-- YOUR OBJECTIVE --
Records follow. Copy every line with "spectrogram".

-- ENTRIES PROVIDED --
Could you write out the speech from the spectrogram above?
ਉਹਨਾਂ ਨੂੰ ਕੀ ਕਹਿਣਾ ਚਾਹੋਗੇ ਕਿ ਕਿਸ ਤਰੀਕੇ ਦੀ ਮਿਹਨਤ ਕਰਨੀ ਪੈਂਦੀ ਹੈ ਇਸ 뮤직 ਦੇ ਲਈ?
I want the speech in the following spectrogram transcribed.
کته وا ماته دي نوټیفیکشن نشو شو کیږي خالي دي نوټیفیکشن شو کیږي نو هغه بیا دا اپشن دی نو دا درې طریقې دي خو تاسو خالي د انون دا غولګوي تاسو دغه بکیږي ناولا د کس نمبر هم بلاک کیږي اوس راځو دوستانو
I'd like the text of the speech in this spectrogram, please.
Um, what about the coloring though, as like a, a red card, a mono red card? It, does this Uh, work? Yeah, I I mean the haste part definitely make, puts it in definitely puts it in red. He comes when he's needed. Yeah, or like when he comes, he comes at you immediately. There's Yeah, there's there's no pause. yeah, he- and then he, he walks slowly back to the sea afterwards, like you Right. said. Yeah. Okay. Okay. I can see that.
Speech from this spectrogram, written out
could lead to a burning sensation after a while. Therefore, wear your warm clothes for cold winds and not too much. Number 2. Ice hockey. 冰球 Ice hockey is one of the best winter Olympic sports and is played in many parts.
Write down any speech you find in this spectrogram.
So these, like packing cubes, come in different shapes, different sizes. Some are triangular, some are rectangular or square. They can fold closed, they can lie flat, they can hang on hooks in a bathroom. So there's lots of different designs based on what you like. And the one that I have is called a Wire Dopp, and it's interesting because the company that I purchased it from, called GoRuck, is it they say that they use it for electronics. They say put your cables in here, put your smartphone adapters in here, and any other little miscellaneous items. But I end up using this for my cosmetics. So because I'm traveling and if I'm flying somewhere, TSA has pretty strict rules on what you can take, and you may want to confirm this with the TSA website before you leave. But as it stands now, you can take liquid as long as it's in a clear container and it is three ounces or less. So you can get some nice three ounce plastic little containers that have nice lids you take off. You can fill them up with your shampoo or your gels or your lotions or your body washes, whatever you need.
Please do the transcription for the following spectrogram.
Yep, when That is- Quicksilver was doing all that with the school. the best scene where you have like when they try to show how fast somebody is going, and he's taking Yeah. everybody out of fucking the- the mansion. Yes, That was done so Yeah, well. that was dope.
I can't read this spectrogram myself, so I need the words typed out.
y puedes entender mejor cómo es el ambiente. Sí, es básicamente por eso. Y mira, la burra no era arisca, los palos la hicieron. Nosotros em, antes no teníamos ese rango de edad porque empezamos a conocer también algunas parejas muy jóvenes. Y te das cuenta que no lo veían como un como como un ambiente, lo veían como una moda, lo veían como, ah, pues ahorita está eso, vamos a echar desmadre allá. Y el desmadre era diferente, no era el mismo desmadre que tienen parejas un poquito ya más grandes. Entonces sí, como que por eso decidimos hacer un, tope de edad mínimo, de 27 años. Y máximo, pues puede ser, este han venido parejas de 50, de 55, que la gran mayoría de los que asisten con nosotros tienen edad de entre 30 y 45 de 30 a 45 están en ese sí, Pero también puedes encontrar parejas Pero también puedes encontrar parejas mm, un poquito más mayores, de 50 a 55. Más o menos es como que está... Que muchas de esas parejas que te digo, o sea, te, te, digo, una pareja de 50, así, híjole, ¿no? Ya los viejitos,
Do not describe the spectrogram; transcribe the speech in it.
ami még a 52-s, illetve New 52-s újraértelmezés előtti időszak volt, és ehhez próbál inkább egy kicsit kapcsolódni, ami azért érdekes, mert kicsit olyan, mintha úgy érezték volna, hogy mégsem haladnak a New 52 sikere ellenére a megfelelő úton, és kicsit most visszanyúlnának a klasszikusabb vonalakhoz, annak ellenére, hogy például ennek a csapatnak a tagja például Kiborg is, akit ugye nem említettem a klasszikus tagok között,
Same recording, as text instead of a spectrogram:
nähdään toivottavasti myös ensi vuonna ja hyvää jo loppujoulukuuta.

-- TASK RESULT --
Could you write out the speech from the spectrogram above?
I want the speech in the following spectrogram transcribed.
I'd like the text of the speech in this spectrogram, please.
Speech from this spectrogram, written out
Write down any speech you find in this spectrogram.
Please do the transcription for the following spectrogram.
I can't read this spectrogram myself, so I need the words typed out.
Do not describe the spectrogram; transcribe the speech in it.
Same recording, as text instead of a spectrogram:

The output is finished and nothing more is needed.